**RAW DATA**:
──────────
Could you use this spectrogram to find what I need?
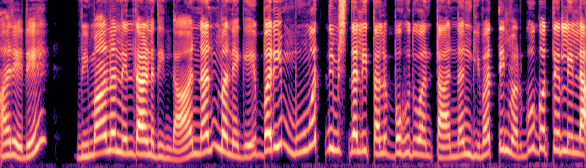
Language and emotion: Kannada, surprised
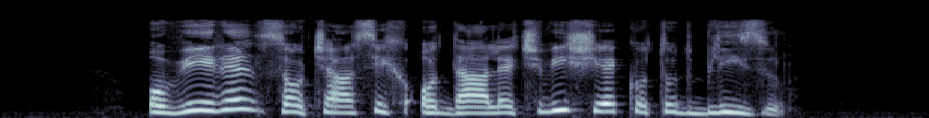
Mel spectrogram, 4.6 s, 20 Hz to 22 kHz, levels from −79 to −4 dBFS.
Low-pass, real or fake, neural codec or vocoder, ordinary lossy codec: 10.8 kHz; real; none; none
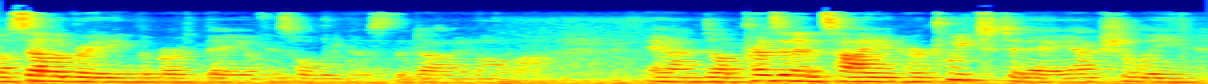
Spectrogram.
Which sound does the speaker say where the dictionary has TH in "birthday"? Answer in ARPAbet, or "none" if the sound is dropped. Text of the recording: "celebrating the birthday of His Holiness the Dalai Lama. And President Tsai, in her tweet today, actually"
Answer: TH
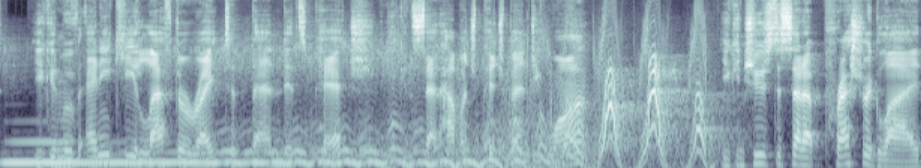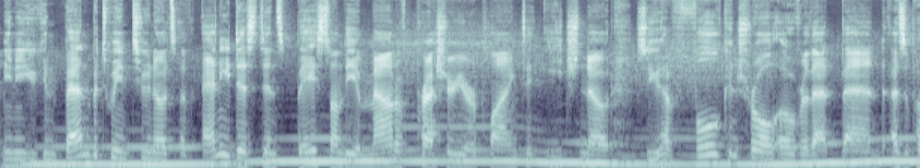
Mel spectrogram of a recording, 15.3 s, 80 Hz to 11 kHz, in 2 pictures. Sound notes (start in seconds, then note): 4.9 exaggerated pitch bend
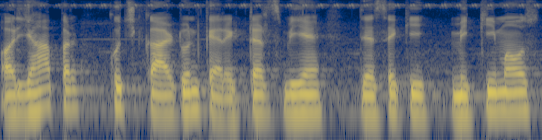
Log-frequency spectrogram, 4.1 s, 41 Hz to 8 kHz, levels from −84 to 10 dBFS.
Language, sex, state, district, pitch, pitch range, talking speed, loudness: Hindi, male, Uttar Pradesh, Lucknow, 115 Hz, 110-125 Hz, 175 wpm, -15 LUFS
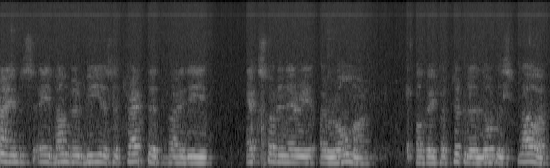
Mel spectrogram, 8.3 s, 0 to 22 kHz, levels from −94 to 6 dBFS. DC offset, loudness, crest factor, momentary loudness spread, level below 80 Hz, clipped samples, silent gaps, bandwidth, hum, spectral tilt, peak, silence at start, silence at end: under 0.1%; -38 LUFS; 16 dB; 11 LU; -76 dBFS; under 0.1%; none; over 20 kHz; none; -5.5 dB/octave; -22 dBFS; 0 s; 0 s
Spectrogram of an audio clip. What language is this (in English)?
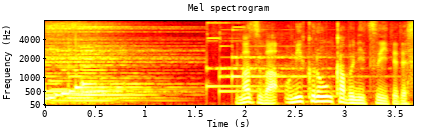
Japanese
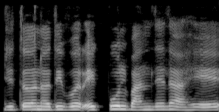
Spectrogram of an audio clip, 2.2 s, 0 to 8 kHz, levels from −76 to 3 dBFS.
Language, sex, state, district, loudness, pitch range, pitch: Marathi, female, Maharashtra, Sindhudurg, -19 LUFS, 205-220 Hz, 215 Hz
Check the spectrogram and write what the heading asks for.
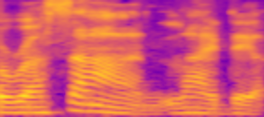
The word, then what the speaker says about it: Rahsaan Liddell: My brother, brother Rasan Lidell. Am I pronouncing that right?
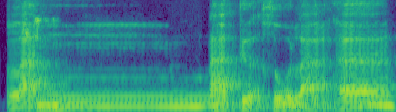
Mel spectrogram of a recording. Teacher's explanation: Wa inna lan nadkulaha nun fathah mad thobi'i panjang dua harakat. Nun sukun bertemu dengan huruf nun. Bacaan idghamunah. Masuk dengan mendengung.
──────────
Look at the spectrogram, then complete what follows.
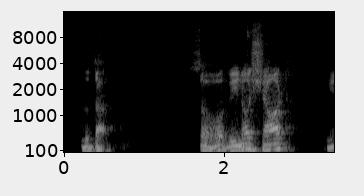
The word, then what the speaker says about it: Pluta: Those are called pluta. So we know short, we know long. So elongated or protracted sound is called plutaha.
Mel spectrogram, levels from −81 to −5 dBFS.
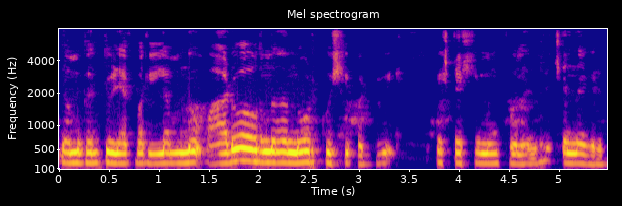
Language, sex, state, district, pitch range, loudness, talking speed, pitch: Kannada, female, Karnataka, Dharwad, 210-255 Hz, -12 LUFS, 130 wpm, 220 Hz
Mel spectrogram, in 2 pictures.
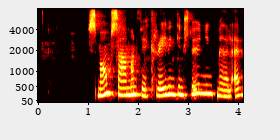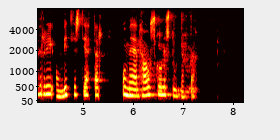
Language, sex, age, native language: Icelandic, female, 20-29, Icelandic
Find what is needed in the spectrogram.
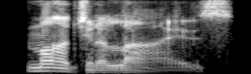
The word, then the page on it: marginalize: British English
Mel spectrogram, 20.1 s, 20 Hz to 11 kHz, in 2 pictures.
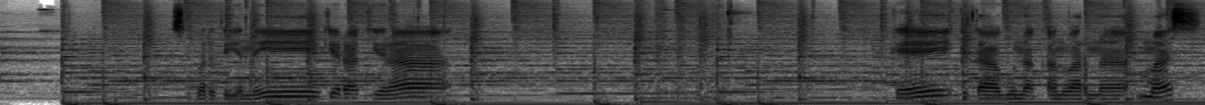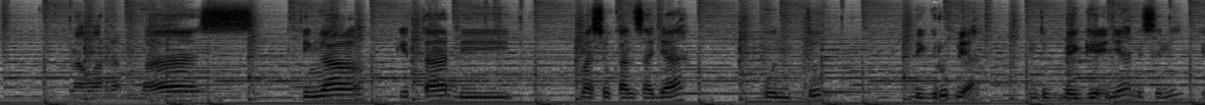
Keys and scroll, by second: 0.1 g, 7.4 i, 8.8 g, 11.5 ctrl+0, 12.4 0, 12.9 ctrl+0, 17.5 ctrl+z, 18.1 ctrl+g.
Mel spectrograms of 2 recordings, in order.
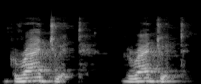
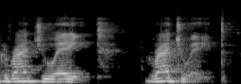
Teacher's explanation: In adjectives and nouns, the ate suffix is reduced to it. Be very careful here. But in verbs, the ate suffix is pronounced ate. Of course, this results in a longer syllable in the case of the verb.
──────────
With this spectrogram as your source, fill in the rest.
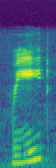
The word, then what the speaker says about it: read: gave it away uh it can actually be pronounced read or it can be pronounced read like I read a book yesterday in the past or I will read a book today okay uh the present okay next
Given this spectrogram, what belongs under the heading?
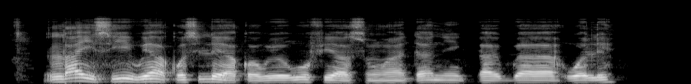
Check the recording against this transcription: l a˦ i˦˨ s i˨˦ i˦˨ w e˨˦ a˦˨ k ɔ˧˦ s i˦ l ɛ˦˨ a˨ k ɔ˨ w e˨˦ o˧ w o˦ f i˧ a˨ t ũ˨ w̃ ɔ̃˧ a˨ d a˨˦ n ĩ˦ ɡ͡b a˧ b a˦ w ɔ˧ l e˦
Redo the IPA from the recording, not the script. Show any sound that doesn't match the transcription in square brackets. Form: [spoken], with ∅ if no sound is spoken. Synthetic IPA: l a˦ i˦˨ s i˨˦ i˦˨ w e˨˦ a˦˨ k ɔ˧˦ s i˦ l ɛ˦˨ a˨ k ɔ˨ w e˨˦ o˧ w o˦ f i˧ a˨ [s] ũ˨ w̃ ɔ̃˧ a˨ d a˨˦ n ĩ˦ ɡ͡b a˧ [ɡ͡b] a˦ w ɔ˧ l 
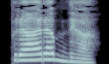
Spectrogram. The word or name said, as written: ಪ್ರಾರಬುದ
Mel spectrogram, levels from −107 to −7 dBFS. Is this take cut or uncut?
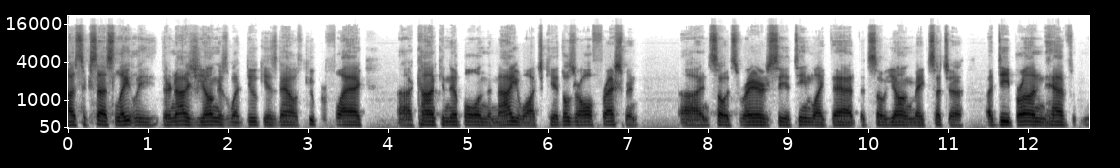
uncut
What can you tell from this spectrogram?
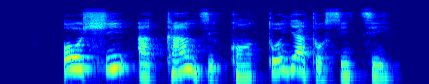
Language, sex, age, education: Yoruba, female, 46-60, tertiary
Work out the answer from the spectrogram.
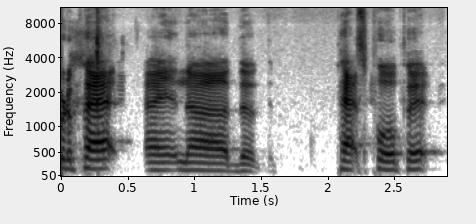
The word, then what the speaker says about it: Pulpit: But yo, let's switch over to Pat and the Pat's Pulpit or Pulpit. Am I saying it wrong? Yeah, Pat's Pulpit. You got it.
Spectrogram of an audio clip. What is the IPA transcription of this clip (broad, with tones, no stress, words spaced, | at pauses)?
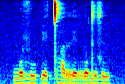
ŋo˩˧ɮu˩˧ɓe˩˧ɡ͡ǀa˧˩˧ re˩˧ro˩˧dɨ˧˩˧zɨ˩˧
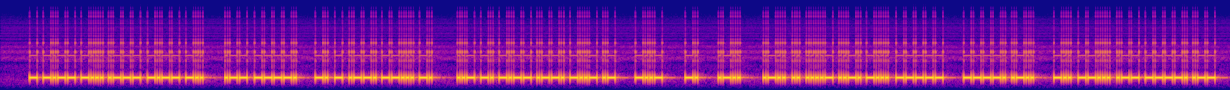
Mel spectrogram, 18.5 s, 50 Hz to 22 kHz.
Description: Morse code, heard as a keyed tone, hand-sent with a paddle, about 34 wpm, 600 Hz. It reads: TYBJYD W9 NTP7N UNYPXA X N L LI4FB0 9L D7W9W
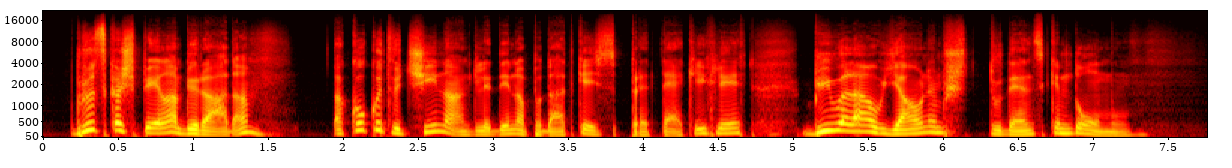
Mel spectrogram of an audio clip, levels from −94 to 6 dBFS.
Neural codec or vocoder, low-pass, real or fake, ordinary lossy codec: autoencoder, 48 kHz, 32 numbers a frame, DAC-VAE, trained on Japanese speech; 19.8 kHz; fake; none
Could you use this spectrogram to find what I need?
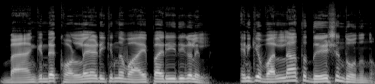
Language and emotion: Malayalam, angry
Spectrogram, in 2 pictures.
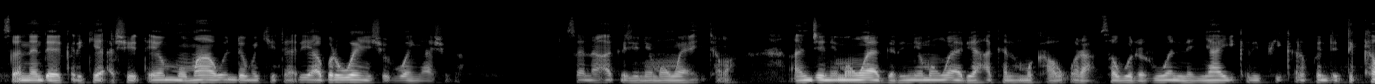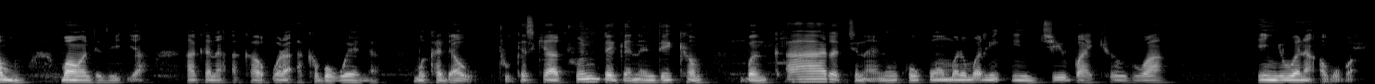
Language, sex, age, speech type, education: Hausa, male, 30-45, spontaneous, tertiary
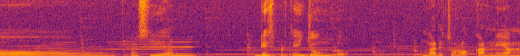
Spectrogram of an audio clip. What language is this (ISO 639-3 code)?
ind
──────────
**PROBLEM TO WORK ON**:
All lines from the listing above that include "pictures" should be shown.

**EXERCISE OUTPUT**:
Mel spectrogram of a recording, 15.3 s, 80 Hz to 11 kHz, in 2 pictures. Sound notes (start in seconds, then note): 4.9 exaggerated pitch bend
Mel spectrogram, in 2 pictures.
Mel spectrogram, 20.1 s, 20 Hz to 11 kHz, in 2 pictures.
Spectrogram, in 2 pictures.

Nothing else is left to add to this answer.